(Data shown begins)
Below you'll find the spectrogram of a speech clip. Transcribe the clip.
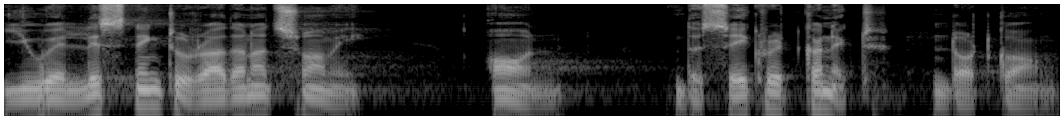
You were listening to Radhanath Swami on thesacredconnect.com.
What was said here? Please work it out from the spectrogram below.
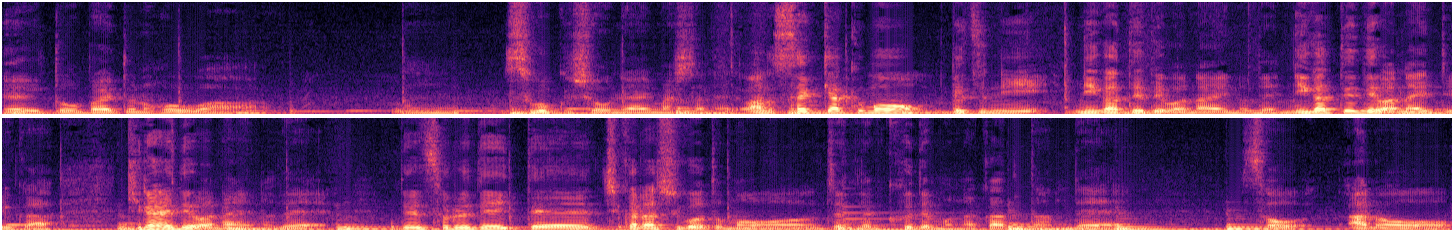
えーとバイトの方はうん、すごく性に合いましたね。あの接客も別に苦手ではないので苦手ではないというか嫌いではないのででそれでいて力仕事も全然苦でもなかったんでそうあの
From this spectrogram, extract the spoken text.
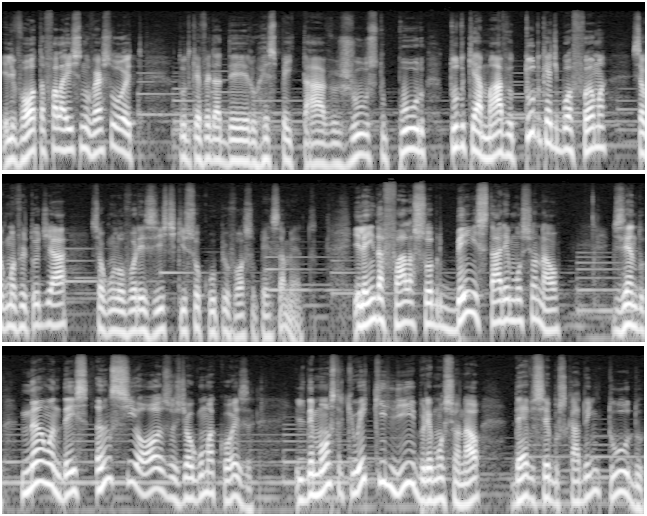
Ele volta a falar isso no verso 8. Tudo que é verdadeiro, respeitável, justo, puro, tudo que é amável, tudo que é de boa fama, se alguma virtude há, se algum louvor existe, que isso ocupe o vosso pensamento. Ele ainda fala sobre bem-estar emocional, dizendo: não andeis ansiosos de alguma coisa. Ele demonstra que o equilíbrio emocional deve ser buscado em tudo,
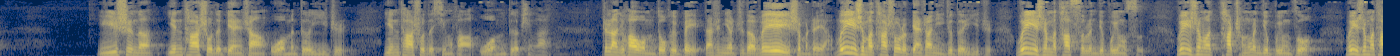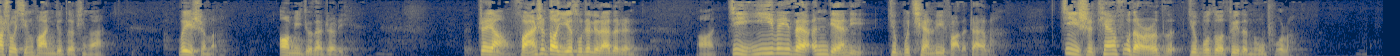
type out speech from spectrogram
于是呢，因他受的鞭伤，我们得医治；因他受的刑罚，我们得平安。这两句话我们都会背，但是你要知道为什么这样？为什么他受了鞭伤你就得医治？为什么他死了你就不用死？为什么他成了你就不用做？为什么他受刑罚你就得平安？为什么？奥秘就在这里。这样，凡是到耶稣这里来的人，啊，既依偎在恩典里，就不欠律法的债了；既是天父的儿子，就不做罪的奴仆了。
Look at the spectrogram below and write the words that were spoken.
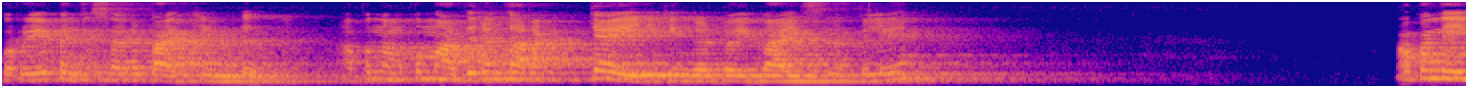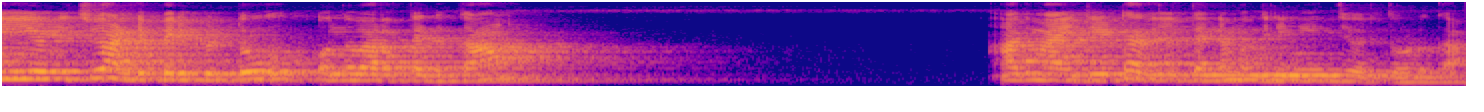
കുറേ പഞ്ചസാര ബാക്കിയുണ്ട്. അപ്പോൾ നമുക്ക് മധുരം കറക്റ്റായിരിക്കും കേട്ടോ ഈ പായസത്തിൽ അപ്പോൾ നെയ്യ് ഒഴിച്ചു അണ്ടിപ്പരിപ്പിട്ടു ഒന്ന് വറുത്തെടുക്കാം. അത് മാറ്റിയിട്ട് അതിൽ തന്നെ മുന്തിരിങ്ങയും ചേർത്ത് കൊടുക്കാം.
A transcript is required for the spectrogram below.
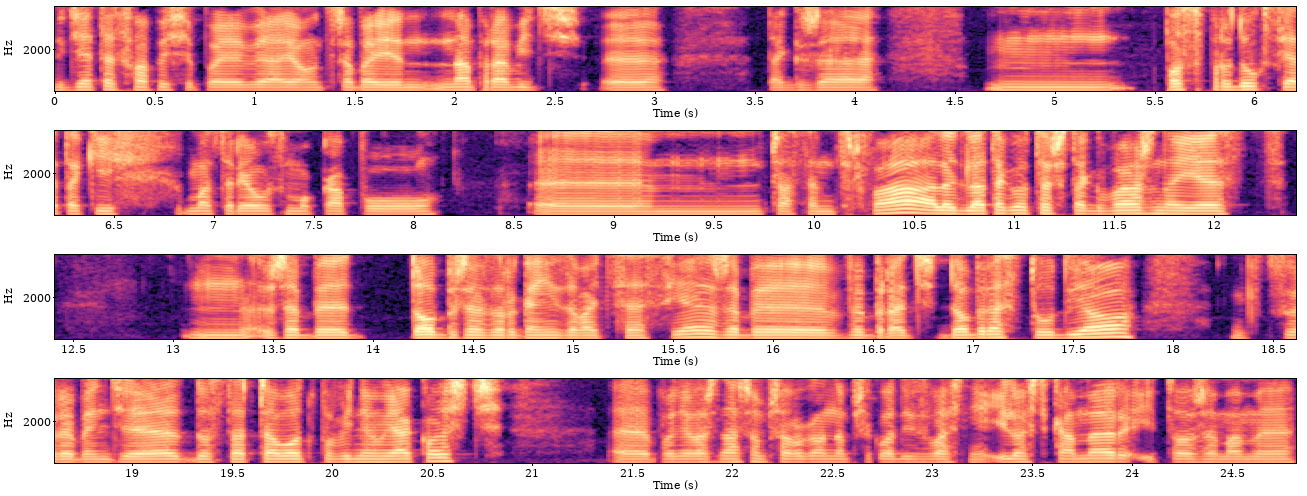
gdzie te słapy się pojawiają, trzeba je naprawić Także mm, postprodukcja takich materiałów z mockupu czasem trwa, ale dlatego też tak ważne jest, mm, żeby dobrze zorganizować sesję, żeby wybrać dobre studio, które będzie dostarczało odpowiednią jakość, e, ponieważ naszą przewagą na przykład jest właśnie ilość kamer i to, że mamy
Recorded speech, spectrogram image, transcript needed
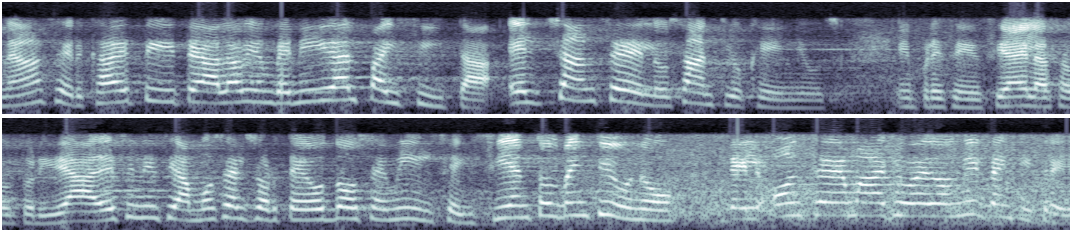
Cerca de ti te da la bienvenida al Paisita, el chance de los antioqueños. En presencia de las autoridades iniciamos el sorteo 12.621 del 11 de mayo de 2023,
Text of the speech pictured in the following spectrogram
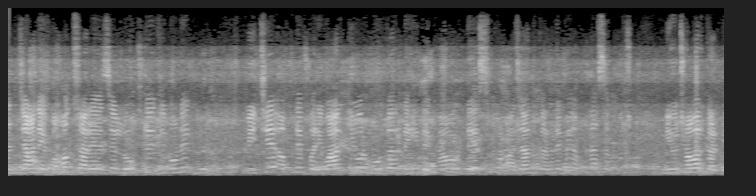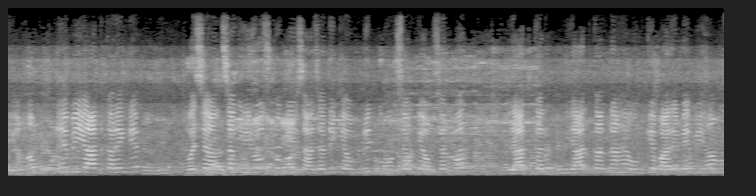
अनजाने, बहुत सारे ऐसे लोग थे जिन्होंने पीछे अपने परिवार की ओर मुड़कर नहीं देखा और देश को आज़ाद करने में अपना सब कुछ न्यौछावर कर दिया। हम उन्हें भी याद करेंगे। वैसे अनसंग हीरोज को भी इस आज़ादी के अमृत महोत्सव के अवसर पर याद कर, याद करना है, उनके बारे में भी हम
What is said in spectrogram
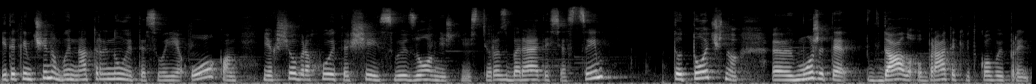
І таким чином ви натренуєте своє око, якщо врахуєте ще й свою зовнішність, розберетеся з цим то точно е, можете вдало обрати квітковий принт.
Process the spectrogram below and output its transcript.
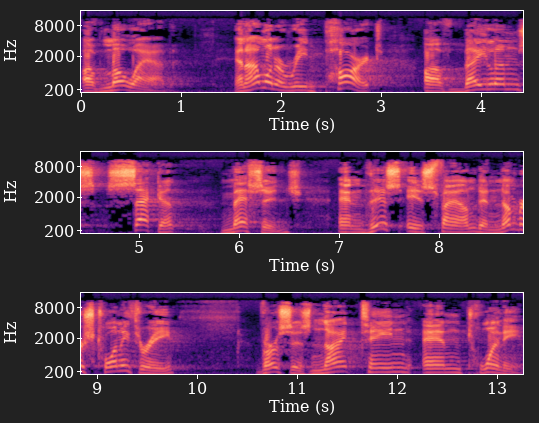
of Moab. And I want to read part of Balaam's second message, and this is found in Numbers 23, verses 19 and 20.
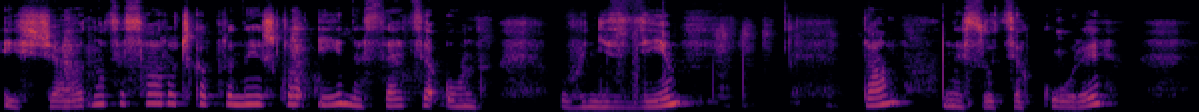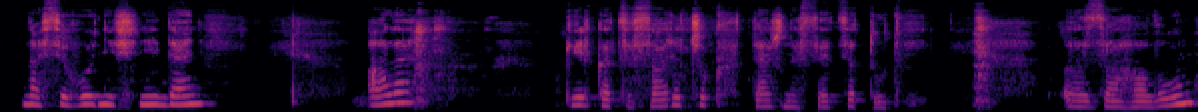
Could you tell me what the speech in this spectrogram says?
І ще одна цесарочка принишкла і несеться он в гнізді. Там несуться кури на сьогоднішній день, але кілька цесарочок теж несеться тут. Загалом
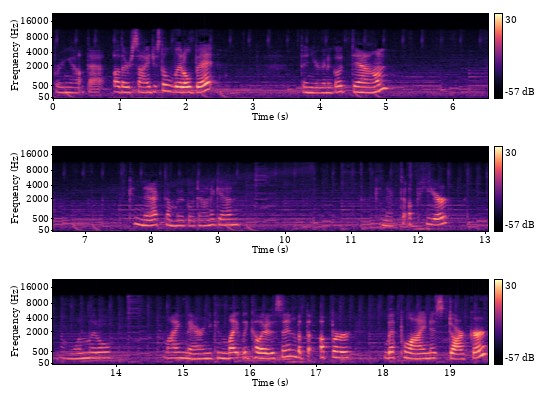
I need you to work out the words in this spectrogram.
Bring out that other side just a little bit. Then you're gonna go down. Connect, I'm gonna go down again. Connect up here. One little line there, and you can lightly color this in, but the upper lip line is darker.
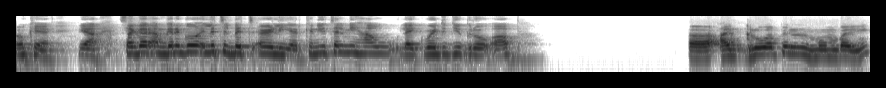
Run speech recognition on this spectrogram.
okay yeah sagar i'm gonna go a little bit earlier can you tell me how like where did you grow up i grew up in mumbai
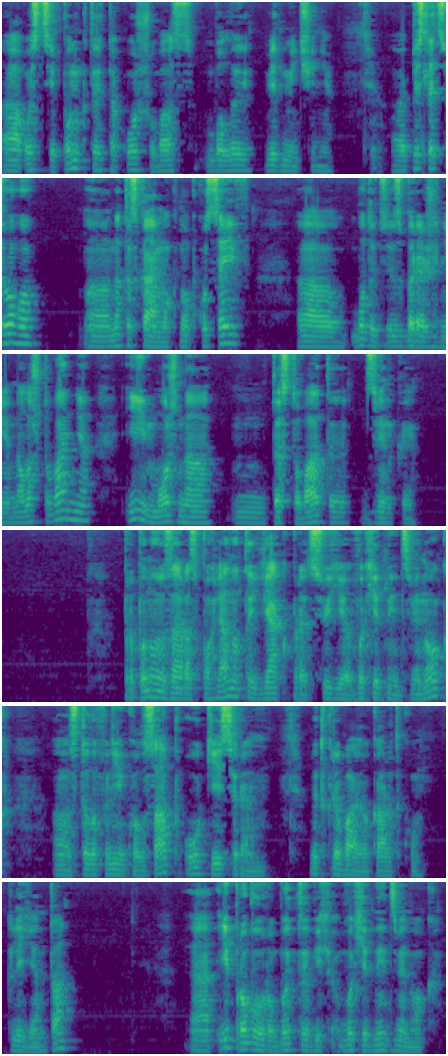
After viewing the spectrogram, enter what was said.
е, ось ці пункти також у вас були відмічені. Е, Після цього натискаємо кнопку Save, будуть збережені налаштування, і можна тестувати дзвінки. Пропоную зараз поглянути, як працює вихідний дзвінок е, з телефонії CallSap у кейсі REM. Відкриваю картку клієнта е, і пробую робити вихідний дзвінок.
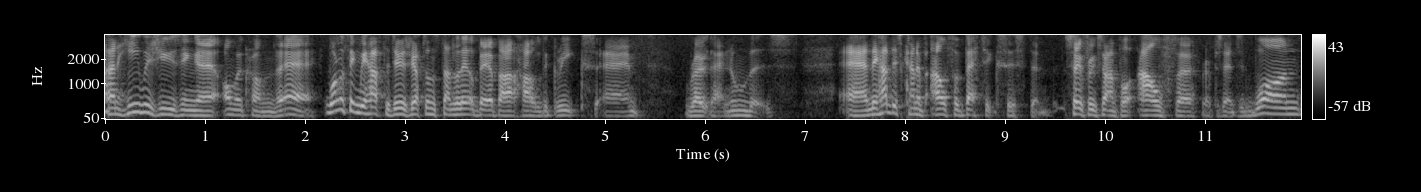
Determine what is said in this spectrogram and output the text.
and he was using uh, Omicron there. One of the things we have to do is we have to understand a little bit about how the Greeks um, wrote their numbers. And they had this kind of alphabetic system. So, for example, alpha represented one,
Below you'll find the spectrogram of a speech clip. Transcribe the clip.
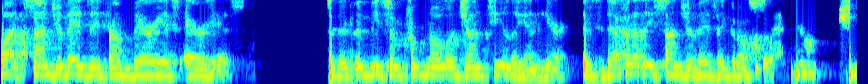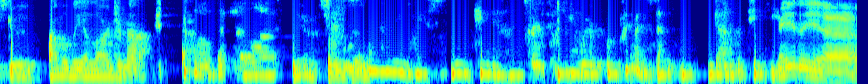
but Sangiovese from various areas. So there could be some Prugnolo Gentile in here. There's definitely Sangiovese Grosso. She's good. Probably a large amount. Yeah, so is it. To me, the uh,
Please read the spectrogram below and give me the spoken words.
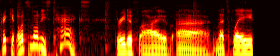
freaking what's with all these tags three to five uh let's play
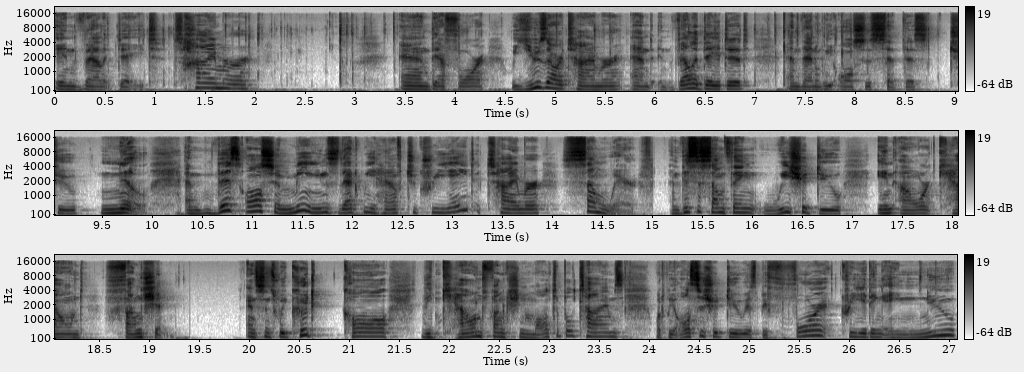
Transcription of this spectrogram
invalidate timer. And therefore we use our timer and invalidate it. And then we also set this to nil. And this also means that we have to create a timer somewhere. And this is something we should do in our count function. And since we could call the count function multiple times, what we also should do is before creating a new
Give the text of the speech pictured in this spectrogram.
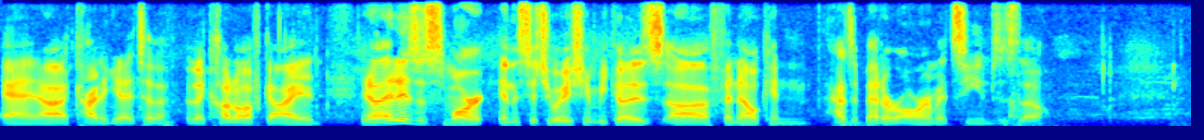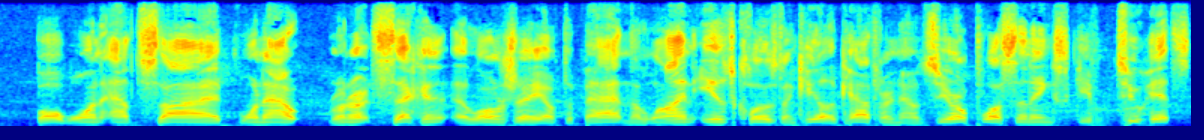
and uh, kind of get it to the, the, cutoff guy. And, you know, it is a smart in the situation because uh, Fennell can, has a better arm, it seems as though. Ball one outside, one out. Runner at second, Elonge up the bat, and the line is closed on Caleb Catherine now. Zero plus innings, gave him two hits,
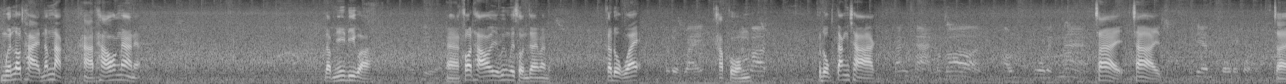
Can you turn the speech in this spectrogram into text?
เหมือนเราถ่ายน้ำหนักหาเท้าข้างหน้าเนี่ย แบบนี้ดีกว่าโอเคอ่าข้อเท้าอย่าเพิ่งไปสนใจมัน กระดกไว้ กระดกไว้ ครับผมแล้วก็กระดกตั้งฉาก ตั้งฉากแล้วก็เอาตัวไปข้างหน้า ใช่ใช่ไม่ใช่โตวไปก่อน ใช่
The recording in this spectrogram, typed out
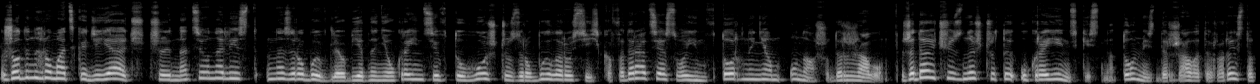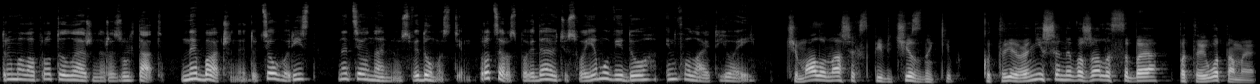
Жоден громадський діяч чи націоналіст не зробив для об'єднання українців того, що зробила Російська Федерація своїм вторгненням у нашу державу. Жадаючи знищити українськість, натомість держава-терорист отримала протилежний результат, небачений до цього ріст національної свідомості. Про це розповідають у своєму відео Infolight.ua. Чимало наших співвітчизників, котрі раніше не вважали себе патріотами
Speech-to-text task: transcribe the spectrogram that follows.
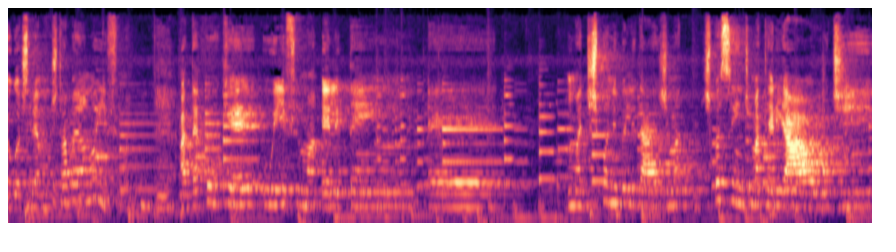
eu gostaria muito de trabalhar no IFMA. Até porque o IFMA, ele tem é, uma disponibilidade, tipo assim, de material, de...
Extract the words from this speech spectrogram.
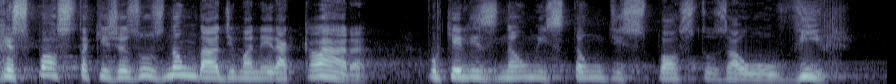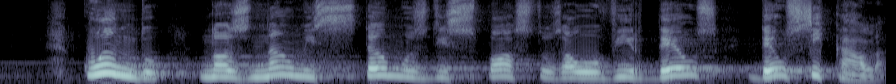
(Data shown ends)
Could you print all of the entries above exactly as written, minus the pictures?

▶ **Result of the exercise**
Below you'll find the spectrogram of a speech clip. Transcribe the clip.
You were listening to Radhanath Swami on thesacredconnect.com.
What was said here? Please work it out from the spectrogram below.
えーとバイトの方はうん、すごく性に合いましたね。あの接客も別に苦手ではないので苦手ではないというか嫌いではないのででそれでいて力仕事も全然苦でもなかったんでそうあの
From this spectrogram, extract the spoken text.
Ele volta a falar isso no verso 8. Tudo que é verdadeiro, respeitável, justo, puro, tudo que é amável, tudo que é de boa fama, se alguma virtude há, se algum louvor existe, que isso ocupe o vosso pensamento. Ele ainda fala sobre bem-estar emocional, dizendo: não andeis ansiosos de alguma coisa. Ele demonstra que o equilíbrio emocional deve ser buscado em tudo,
type out speech from spectrogram
于是呢，因他受的鞭伤，我们得医治；因他受的刑罚，我们得平安。这两句话我们都会背，但是你要知道为什么这样？为什么他受了鞭伤你就得医治？为什么他死了你就不用死？为什么他成了你就不用做？为什么他受刑罚你就得平安？为什么？奥秘就在这里。这样，凡是到耶稣这里来的人，啊，既依偎在恩典里，就不欠律法的债了；既是天父的儿子，就不做罪的奴仆了。
Look at the spectrogram below and write the words that were spoken.
കുറേ പഞ്ചസാര ബാക്കിയുണ്ട്. അപ്പോൾ നമുക്ക് മധുരം കറക്റ്റായിരിക്കും കേട്ടോ ഈ പായസത്തിൽ അപ്പോൾ നെയ്യ് ഒഴിച്ചു അണ്ടിപ്പരിപ്പിട്ടു ഒന്ന് വറുത്തെടുക്കാം. അത് മാറ്റിയിട്ട് അതിൽ തന്നെ മുന്തിരിങ്ങയും ചേർത്ത് കൊടുക്കാം.
A transcript is required for the spectrogram below.
gdzie te słapy się pojawiają, trzeba je naprawić Także mm, postprodukcja takich materiałów z mockupu czasem trwa, ale dlatego też tak ważne jest, mm, żeby dobrze zorganizować sesję, żeby wybrać dobre studio, które będzie dostarczało odpowiednią jakość, e, ponieważ naszą przewagą na przykład jest właśnie ilość kamer i to, że mamy
Recorded speech, spectrogram image, transcript needed
Cerca de ti te da la bienvenida al Paisita, el chance de los antioqueños. En presencia de las autoridades iniciamos el sorteo 12.621 del 11 de mayo de 2023,
Text of the speech pictured in the following spectrogram
अनजाने, बहुत सारे ऐसे लोग थे जिन्होंने पीछे अपने परिवार की ओर मुड़कर नहीं देखा और देश को आज़ाद करने में अपना सब कुछ न्यौछावर कर दिया। हम उन्हें भी याद करेंगे। वैसे अनसंग हीरोज को भी इस आज़ादी के अमृत महोत्सव के अवसर पर याद कर, याद करना है, उनके बारे में भी हम
What is said in spectrogram
І таким чином ви натренуєте своє око, якщо врахуєте ще й свою зовнішність, розберетеся з цим то точно е, можете вдало обрати квітковий принт.
Process the spectrogram below and output its transcript.
of Moab. And I want to read part of Balaam's second message, and this is found in Numbers 23, verses 19 and 20.
Could you tell me what the speech in this spectrogram says?
І ще одна цесарочка принишкла і несеться он в гнізді. Там несуться кури на сьогоднішній день, але кілька цесарочок теж несеться тут. Загалом
I need you to work out the words in this spectrogram.
Bring out that other side just a little bit. Then you're gonna go down. Connect, I'm gonna go down again. Connect up here. One little line there, and you can lightly color this in, but the upper lip line is darker.
Run speech recognition on this spectrogram.
okay yeah sagar i'm gonna go a little bit earlier can you tell me how like where did you grow up i grew up in mumbai
After viewing the spectrogram, enter what was said.
е, ось ці пункти також у вас були відмічені. Е, Після цього натискаємо кнопку Save, будуть збережені налаштування, і можна тестувати дзвінки. Пропоную зараз поглянути, як працює вихідний дзвінок е, з телефонії CallSap у кейсі REM. Відкриваю картку клієнта е, і пробую робити вихідний дзвінок.
Determine what is said in this spectrogram and output the text.
and he was using uh, Omicron there. One of the things we have to do is we have to understand a little bit about how the Greeks um, wrote their numbers. And they had this kind of alphabetic system. So, for example, alpha represented one,
Below you'll find the spectrogram of a speech clip. Transcribe the clip.
but Sangiovese from various areas. So there could be some Prugnolo Gentile in here. There's definitely Sangiovese Grosso. She's good. Probably a large amount. Yeah, so is it. To me, the uh,
Please read the spectrogram below and give me the spoken words.
freaking what's with all these tags three to five uh let's play
Transcription of this spectrogram
invalidate timer. And therefore we use our timer and invalidate it. And then we also set this to nil. And this also means that we have to create a timer somewhere. And this is something we should do in our count function. And since we could call the count function multiple times, what we also should do is before creating a new
Give the text of the speech pictured in this spectrogram.
and uh, kind of get it to the, the, cutoff guy. And, you know, it is a smart in the situation because uh, Fennell can, has a better arm, it seems as though. Ball one outside, one out. Runner at second, Elonge up the bat, and the line is closed on Caleb Catherine now. Zero plus innings, gave him two hits,
Can you turn the speech in this spectrogram into text?
เหมือนเราถ่ายน้ำหนักหาเท้าข้างหน้าเนี่ย แบบนี้ดีกว่าโอเคอ่าข้อเท้าอย่าเพิ่งไปสนใจมัน กระดกไว้ กระดกไว้ ครับผมแล้วก็กระดกตั้งฉาก ตั้งฉากแล้วก็เอาตัวไปข้างหน้า ใช่ใช่ไม่ใช่โตวไปก่อน ใช่
The recording in this spectrogram, typed out
Жоден громадський діяч чи націоналіст не зробив для об'єднання українців того, що зробила Російська Федерація своїм вторгненням у нашу державу. Жадаючи знищити українськість, натомість держава-терорист отримала протилежний результат, небачений до цього ріст національної свідомості. Про це розповідають у своєму відео Infolight.ua. Чимало наших співвітчизників, котрі раніше не вважали себе патріотами
Speech-to-text task: transcribe the spectrogram that follows.
eu gostaria muito de trabalhar no IFMA. Até porque o IFMA, ele tem é, uma disponibilidade, tipo assim, de material, de...
Extract the words from this speech spectrogram.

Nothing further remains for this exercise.